After working up to second mate in sail, he turned to ships of steam as a quarter-master on the American-Hawaiian Line. He went into the South American run in 1917 as Third Officer on the Munson Liner ‘Munrio’ and has been almost continuously in that trade. Before joining Mooremack he had been in command of the passenger ships PAN AMERICA, WESTERN WORLD, SOUTHERN CROSS AND AMERICAN LEGION.
Commodore Simmons joined Mooremack in 1938 to take command of the old ARGENTINA on her first voyage to South America. During World War II, he continued in command of this ship while it was in military garb as a troop carrier. After the war, he and the ARGENTINA went back into the South American cruise trade until the ARGENTINA was retired in August of 1958. When the new luxury liner BRAZIL made her maiden voyage in 1958, Commodore Simmons was on the bridge.

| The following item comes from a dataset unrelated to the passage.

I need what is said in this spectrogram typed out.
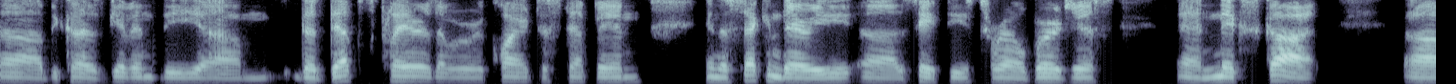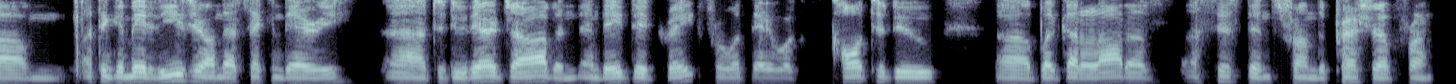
uh, because given the um, the depth players that were required to step in in the secondary, uh, safeties Terrell Burgess and Nick Scott, um, I think it made it easier on that secondary uh, to do their job, and, and they did great for what they were called to do, uh, but got a lot of assistance from the pressure up front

He also captained the first trip of the sister-ship- the new ARGENTINA, where he has remained.
Commodore Simmons wartime recollections are, he says, completely full of lack of excitement. He never mentions that his S.S. ARGENTINA was the first troop ship to carry U.S. troops to Australia, the first at Oran and among the first into England for stand-by for the D-Day invasion of Europe.
But one instance stands out in his memory; he was Captain of the old ARGENTINA returning with troops from Australia through the Caribbean during a period when enemy submarine action was particularly intense. At full speed, all precautions, red alert, a lookout spotted a raft. It was lonely, pitiful, occupied by one feeble scarecrow of a man. At the alarm, Tom Simmons turned his ship, slowed and —despite a natural reluctance to expose the ship, plus adverse comments from military experts aboard — quickly rescued the sole survivor of a torpedoing. Then turned the ARGENTINA back on her course and sped safely away. This act of mercy was typical of the Commodore. But more typical is his shrug of the shoulders in denying that it was anything “special” that anyone else wouldn’t have done.
Commodore Simmons last trip takes him amidst friends in the Caribbean port of Barbados, in Brazil, Uruguay and Argentina. Thence he and the ARGENTINA sail to South and East Africa, thru the Suez, to the Mediterranean and homeward via Italy, Spain and Portugal. These are familiar friendly places to Tom Simmons, faces of friends whom he relishes visiting. At many of the ports, officials, old cronies, travelling companions and the ‘Simmons people’ are planning commemorative ceremonies marking the 50th and retirement year of service of Commodore Thomas N. Simmons.
A grandfather over a dozen times, Commodore Simmons enjoys his holidays at his home on Long Island. But the sea is part of him and anyone can see from his ARGENTINA that he is a man of the sea.”
Commodore Tom Simmons was married to Enid May Simmons by whom he had six children. Her father was Solomon (Butchy Coonks’) Simmons who was a captain of square riggers. Her mother was the daughter of a Scotsman who lived in Montego Bay Jamaica and she had two sisters and one son. The son remained in Jamaica while the daughters went to New York. One married Captain Cameron Dudley Simmons and the other one married Tom Simmons.
As mentioned earlier he retired in 1963 and later moved to Florida where he died on March 27th, 1970 at Palm Beach Gardens.